Hey there, time traveller!
This article was published 18/6/2013 (1046 days ago), so information in it may no longer be current.
It would be hard not to cheer the results of Iran’s weekend presidential election, if only for the moment.
The surprise winner, cleric Hasan Rowhani, is by all accounts the least extreme candidate voters could have picked, and "least extreme" is about as good as it gets in Iranian politics. More moderate contenders were barred from the ballot.
Better yet, Rowhani’s resounding victory over six hard-line opponents was a stinging rebuke for the country’s supreme leader, Ayatollah Ali Khamenei. The rigid and isolated Khamenei had confidently urged a massive turnout as a symbol of defiance in the face of economic sanctions aimed at blunting Iran’s nuclear weapons program.
He got the turnout, not the hoped-for message.
Iran’s restive urban middle class, which saw Khamenei steal an election four years ago, has chafed under political repression ever since. No surprise, then, that people saw hope in Rowhani’s promises of freedom and engagement.
In the long view at least, it is a promising sign that Iranians might eventually shuck the theocracy that has ruled their lives since 1979. The population is young, partially Westernized and suffering though inflation and shortages caused by the sanctions. Their discontent seems sure to grow.
But to assume that this new "least extreme" president will magically ease the rapidly approaching crisis over Iran’s nuclear program would border on fanciful.
In his first news conference Monday, Rowhani showed no sign of moderation. He reiterated the policies of outgoing president Mahmoud Ahmadinejad and rejected any potential for slowing Iran’s enrichment of uranium, the critical issue in its nuclear program. Despite the flurry of optimism that greeted his election, there’s reason to believe those positions are more than posturing.
The new president’s reputation for moderation is based largely on his actions as Iran’s nuclear negotiator from 2003 to 2005, when Iran voluntarily suspended uranium enrichment. He has since defended the suspension as a means of advancing the nuclear program by reducing external pressure and buying time to ease internal tensions.
The program has progressed much further since then and now is widely believed to be within months of crossing the line that both the Israeli and American governments have said would prompt an attack on the nuclear facilities, and with it high risk for a full-on war.
That moment will bring vexing choices with fateful outcomes.
To the extent that there’s promise in Rowhani’s election, it is that his instinct for pragmatism could lead him to press Khamenei to stop the program short of the West’s red line, leaving Iran capable of nuclearizing but not actually doing it.

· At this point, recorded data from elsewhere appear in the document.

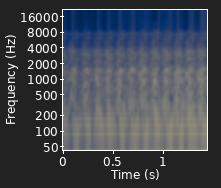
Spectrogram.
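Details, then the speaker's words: 2012 Yamaha YZF R125 with fault code 46, running on a jump pack: small single thumping unevenly at idle, tone changes when the jump pack is removed; charging system not holding voltage. "You can hear the change in the engine tone, when I take the jump pack off."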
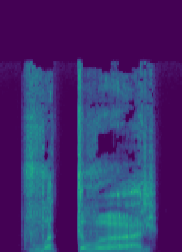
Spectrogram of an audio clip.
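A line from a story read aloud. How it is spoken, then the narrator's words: Hissed. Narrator (Russian): прошипел первый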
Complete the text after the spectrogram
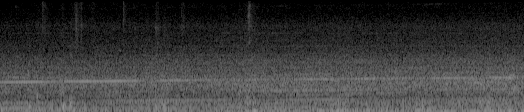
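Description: A motor hums with a steady, rising whine.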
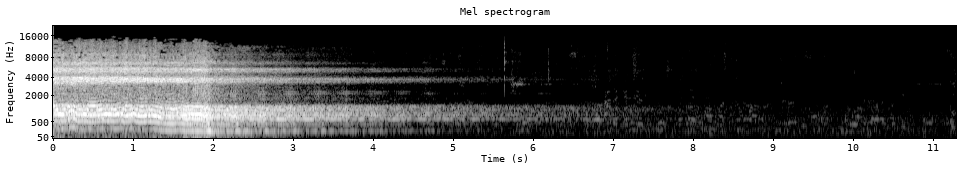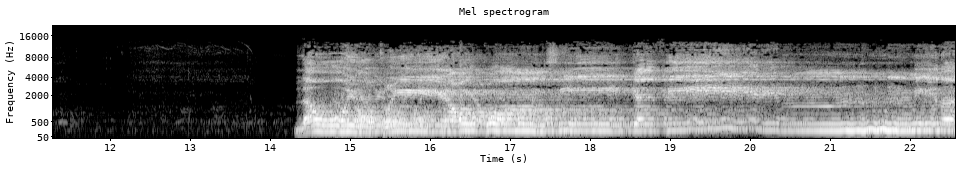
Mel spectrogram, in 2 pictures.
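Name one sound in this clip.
A man chants in a long, melodic voice through a microphone, with a strong echo.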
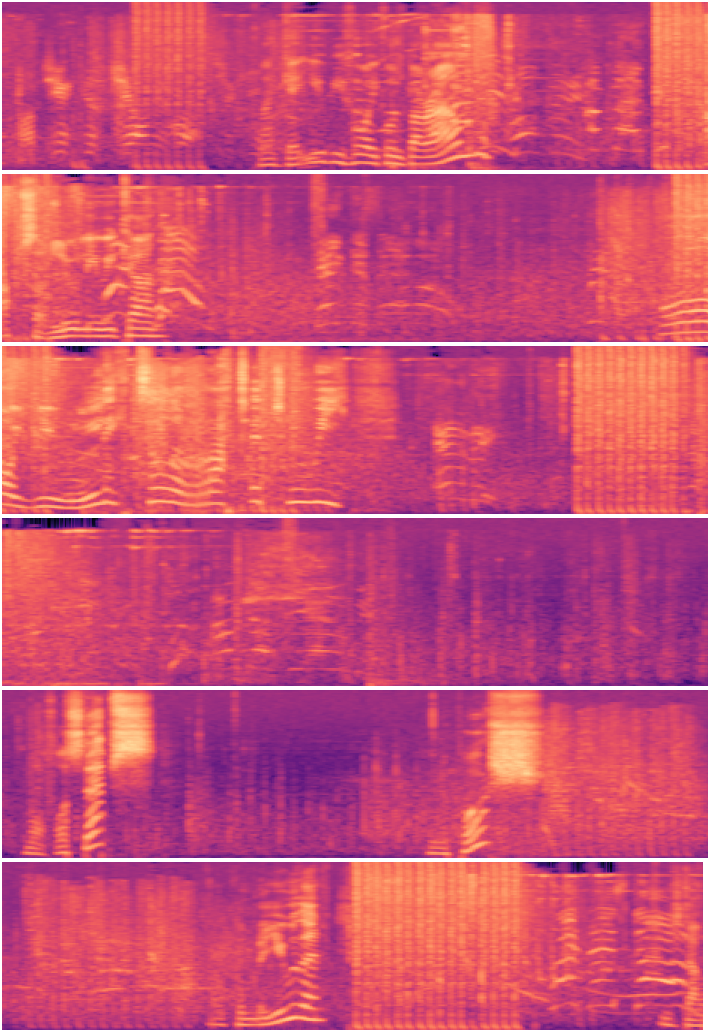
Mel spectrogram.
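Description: Rapid gunfire rattles in loud bursts.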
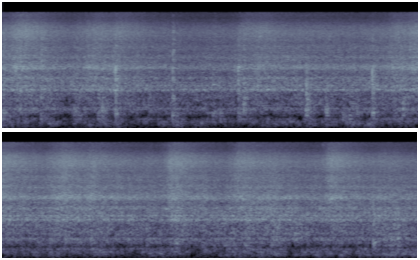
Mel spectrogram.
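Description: Onion-tomato masala sizzling in a kadhai as it is stirred: a steady frying hiss that swells and fades in waves, with a few light clicks of the spatula against the pan in the first half.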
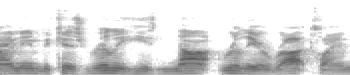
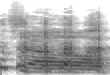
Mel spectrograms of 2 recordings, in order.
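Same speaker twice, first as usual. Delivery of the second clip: real high burst of laughter; high laughing fit; 4 semitones higher, 9 dB louder than usual. Real, not acted. Laughing at a joke he can't say on the show, real laughter. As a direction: crack up.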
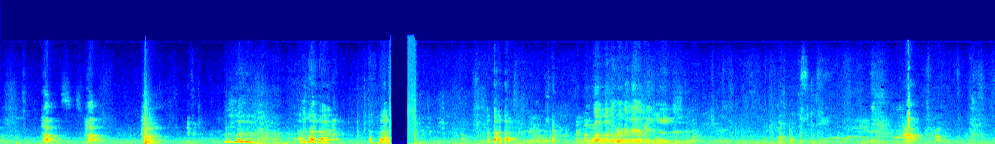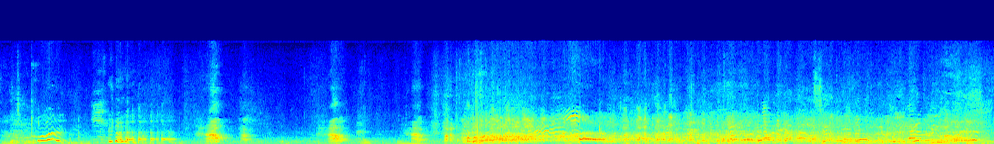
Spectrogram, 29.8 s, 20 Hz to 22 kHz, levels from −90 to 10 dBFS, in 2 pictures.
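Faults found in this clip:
Cable pulled and plugged in, 5.83 to 6.24 s: live input lead disconnected for 0.35 s, then reseated. Pop, near silence, 0.11 s of 60 Hz mains buzz while only the plug tip made contact, second pop on reconnect. Probable component: input cable or jack.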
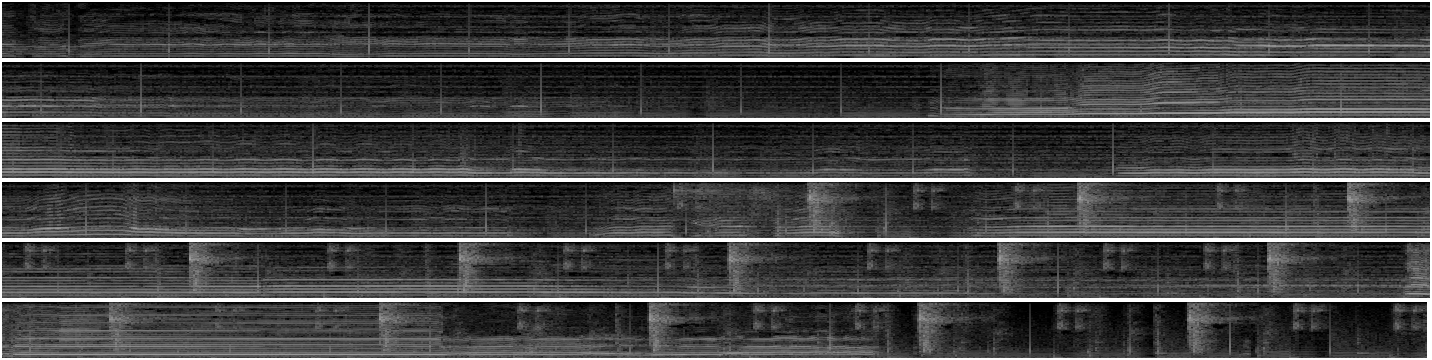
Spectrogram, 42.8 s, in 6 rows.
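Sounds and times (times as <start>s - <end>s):
live performance music from backstage loudspeakers: 0.0s - 42.8s.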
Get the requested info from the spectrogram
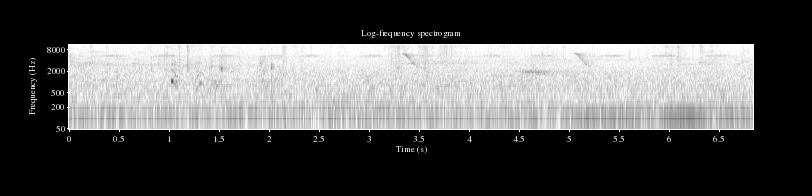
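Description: Birds chirping: a short high note repeats at an even pace, and a quick falling whistle comes twice midway. A steady low hum lies underneath.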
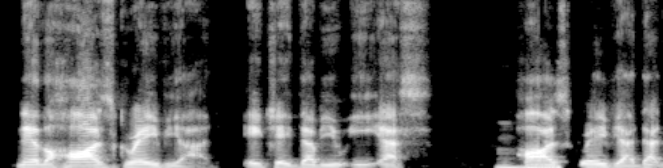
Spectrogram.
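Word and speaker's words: Hawes: up the road near the Haws graveyard h-a-w-e-s Haws graveyard that name might ring a belly a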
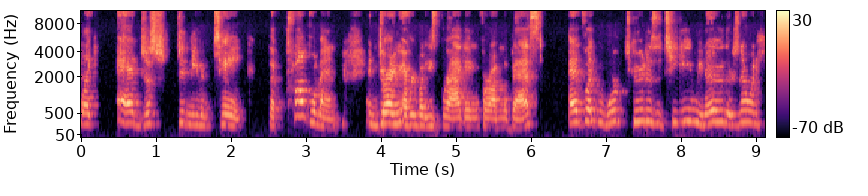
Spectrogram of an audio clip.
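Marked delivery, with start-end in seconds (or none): 6.9-9.0 put-on plain, conversational Philadelphia accent. Retelling how Ed answers while everybody else is bragging, Ed impression in a Philly accent. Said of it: "Great Philly accent you did".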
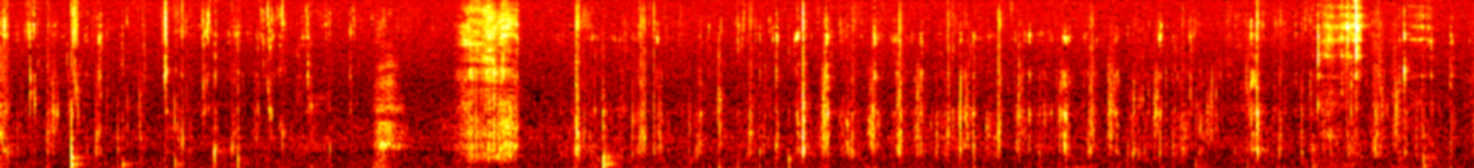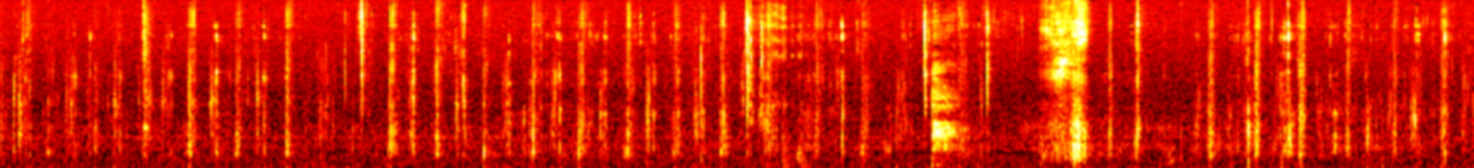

The U.S. and its allies should offer Rowhani relief from sanctions in exchange for a credible commitment to that goal. But they will have to proceed with a skeptical eye. Rowhani is not a moderate as much as he is a skilled tactician likely to continue Iran’s stalling tactics.
And in any case, election or not, Iran’s nuclear decisions continue to reside where they always have — with the less visible but vastly more powerful Khamenei.